Checkpoint-inhibiting drugs like Genentech's Tecentriq and Bristol-Myers Squibb’s Yervoy have transformed the treatment of some cancers by removing barriers that in the past would prevent patients’ immune systems from attacking and killing tumor cells. But these drugs don’t work for some patients, and for others they cause dangerous autoimmune responses. That’s why researchers around the world have been searching for ways to improve checkpoint inhibition.
Two ideas for doing just that were proposed this week. The first came from tissue engineers at the University of Chicago, who have been experimenting with peptides that attach to checkpoint-inhibiting drugs. The peptides bind to tissues in and near tumors, allowing the drugs to be injected directly into the cancer—potentially limiting off-target effects.
When the researchers tried their technology in mice, they were surprised by the results. When they attached the peptides to two types of checkpoint inhibitors—an anti-PD-L1 drug and an anti-CTLA4 compound—the medicines tethered themselves to the tumor sites and very little of the medication entered the bloodstream, as expected. None of the mice that got the conjugate drugs developed autoimmune responses, whereas all of the animals that were given standard checkpoint blockers did.
But the modified drugs also seemed to be more effective. They slowed down tumor growth and extended survival in mice with melanoma and breast tumors, according to the researchers, who detailed their findings in the journal Science Translational Medicine.
"We think we have developed a straightforward way to modify the really important immunotherapy drugs that work remarkably well in some patients but don't work at all in others," said lead author Jeffrey Hubbell, Ph.D., a professor of tissue engineering at the University of Chicago, in a press release.

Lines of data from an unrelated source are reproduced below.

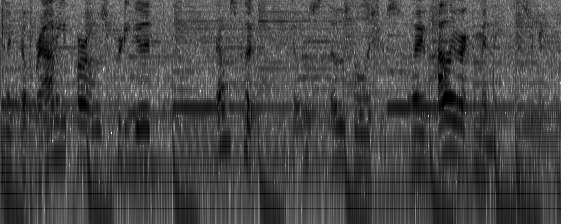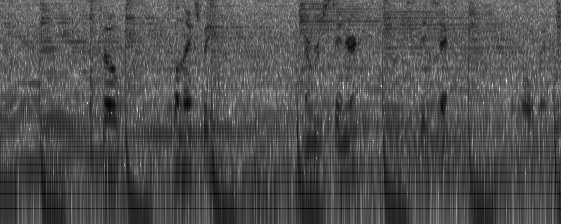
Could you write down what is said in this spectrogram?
Like the brownie part was pretty good. That was good. That was that was delicious. I highly recommend these. These are good. So until next week, remember to stay nerd, stay sexy, always.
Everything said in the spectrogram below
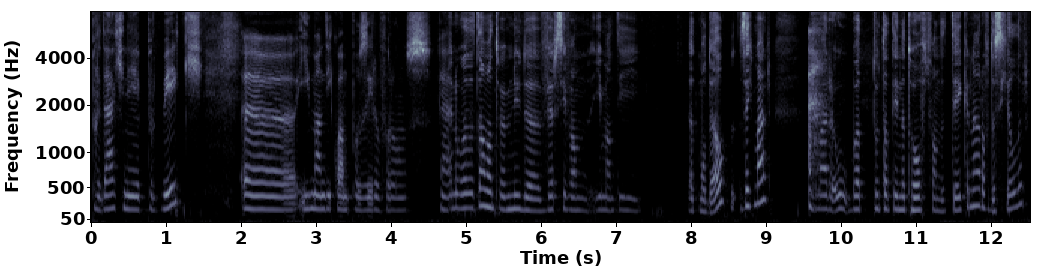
per dag, nee, per week. Uh, iemand die kwam poseren voor ons. Ja. En hoe was het dan? Want we hebben nu de versie van iemand die het model, zeg maar. Maar hoe, wat doet dat in het hoofd van de tekenaar of de schilder?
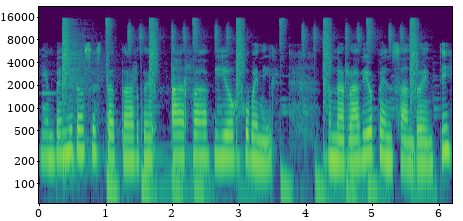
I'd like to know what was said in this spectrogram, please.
Bienvenidos esta tarde a Radio Juvenil, una radio pensando en ti.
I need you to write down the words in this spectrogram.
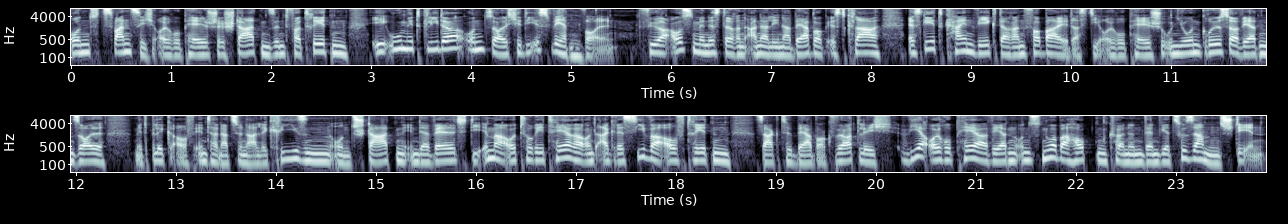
Rund 20 europäische Staaten sind vertreten, EU-Mitglieder und solche, die es werden wollen. Für Außenministerin Annalena Baerbock ist klar, es geht kein Weg daran vorbei, dass die Europäische Union größer werden soll, mit Blick auf internationale Krisen und Staaten in der Welt, die immer autoritärer und aggressiver auftreten, sagte Baerbock wörtlich, wir Europäer werden uns nur behaupten können, wenn wir zusammenstehen.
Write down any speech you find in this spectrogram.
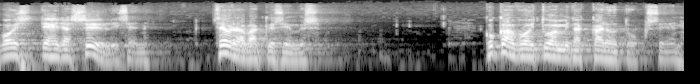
voisi tehdä syyllisen. Seuraava kysymys. Kuka voi tuomita kadotukseen?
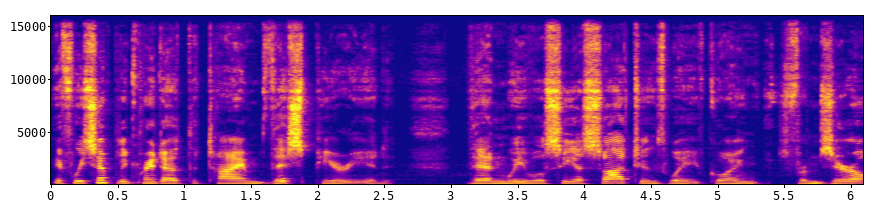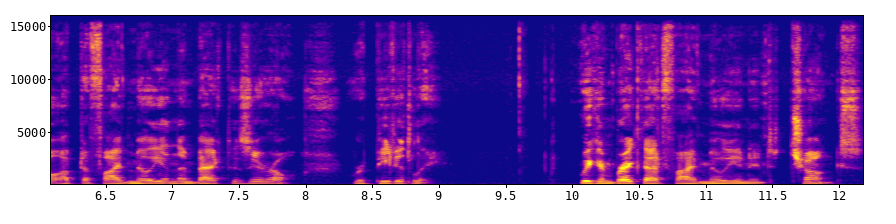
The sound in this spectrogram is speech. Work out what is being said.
If we simply print out the time this period, then we will see a sawtooth wave going from 0 up to 5 million, then back to 0 repeatedly. We can break that 5 million into chunks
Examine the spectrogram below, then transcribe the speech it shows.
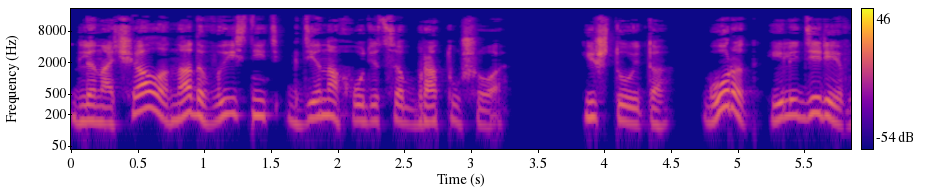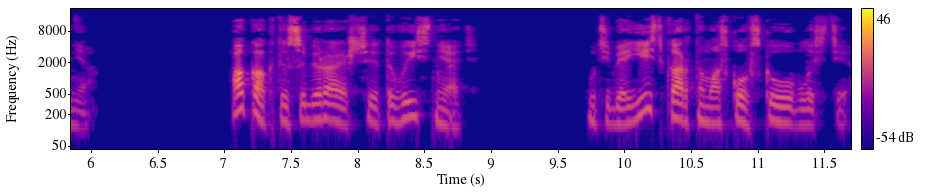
Для начала надо выяснить, где находится Братушева. И что это, город или деревня? А как ты собираешься это выяснять? У тебя есть карта Московской области?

Predicting who is most likely to benefit from immunotherapy could also improve treatment regimens. Toward that end, researchers at the Icahn School of Medicine at Mount Sinai have developed a new mathematical model that oncologists may be able to use in patient selection.
The model takes into account aspects of how a tumor evolves and how it interacts with the immune system. The researchers developed it by studying data from patients with melanoma or lung cancer who were treated with checkpoint inhibitors. They describe the model in the journal Nature.
The key to developing the model was scrutinizing neoantigens, proteins that allow the immune system to recognize foreign invaders. The mathematical model tracks neoantigens that are specific to tumors that are growing and mutating, providing a framework for understanding the circumstances by which some patients develop autoimmune responses to checkpoint inhibitors and others become resistant to their therapeutic effects.
"This approach will hopefully lead to better mechanistic predictive modeling of response and future design of therapies that further take advantage of how the immune system recognizes tumors," said senior author Benjamin Greenbaum, Ph.D., of Icahn’s Tisch Cancer Center in a press release.